“If the content of an email says, ‘I need W-2s,’ that’s a huge sign of trouble,” Jakobsson said. “’I need a wire transfer this afternoon, can you take care of that,’ is another. We’re reducing everything to conceptual components, reading and looking for potential evil.”
For such software to work, it would have to be very adaptable. “We’ve seen instances where criminals spend a lot of time getting to know the business,” said Al Pascual, research director at Javelin Strategy & Research. “Over time, they’ll learn to take a more professional tone, and avoid certain indicators.”
The newest technology solution is sandboxing. Here, the user can only open emails with attachments or links in a protected environment like a virtual machine. Mimecast recently launched a product called Attachment Protect. Fortinet, Forcepoint, Sophos and Websense are among the vendors that offer similar software.
Such solutions make sense in financial services, where regulators are giving more attention to fraud prevention and security issues, Pascual said.
Changing Minds and Habits
Many banks conduct phishing tests – sending fake emails to all employees to see who is likely to click on an email they shouldn’t. This has somewhat limited effectiveness. A local FBI official recently admitted that the head of security at his office failed a phishing test she had administered, because she was multitasking.

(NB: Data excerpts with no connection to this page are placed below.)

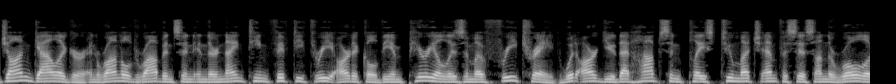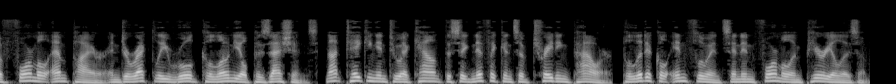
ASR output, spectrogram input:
John Gallagher and Ronald Robinson in their 1953 article The Imperialism of Free Trade would argue that Hobson placed too much emphasis on the role of formal empire and directly ruled colonial possessions, not taking into account the significance of trading power, political influence and informal imperialism.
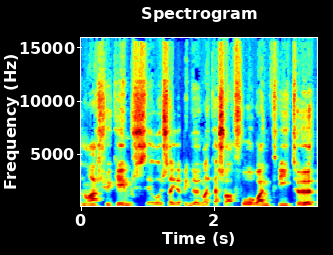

People also forget their training and the lessons from phishing tests.
Arun Vishwanath, associate professor of communication at the University at Buffalo, has done social-psychological research on phishing and found “ineffective cognitive processing” to be the key reason victims fall for fake emails. Even after training to detect deceptive emails, people tend to quickly sink into bad habits, he said.
Risk beliefs, including misperceptions about device security, are another factor. “We ask people, what do you think is safer, a PDF or a Word document?” Vishwanath said. “What do you think is safer, an iPhone or Android device? People have these beliefs about what is safe and what is not, and most of them have nothing to do with malware attacks.”
iPhone users, for instance, are more likely to click on malicious links than Android users, falsely believing they’re safe. Targeted training can help people shift such beliefs.
Vishwanath’s research team recently built a model that accounts for the “cognitive, preconscious, and automatic processes that potentially lead to being deceived by phishing.”
It’s called SCAM and it surveys employees to ferret out all the errors in thinking and behavior they’re prone to making. Then training can be catered to fix those specific problems. The University is working with a few local banks to help them improve their anti-phishing training.
Despite everything, phishing attacks will continue to succeed for now, by sheer force of volume. Many other lines of defense have to be in place – antimalware software; fraud detection software that monitors transactions for signs of foul play; strong authentication and dual authorization for wire transfers; and two-way mobile alerts on high-value transactions.
As with all security questions, there’s no one answer.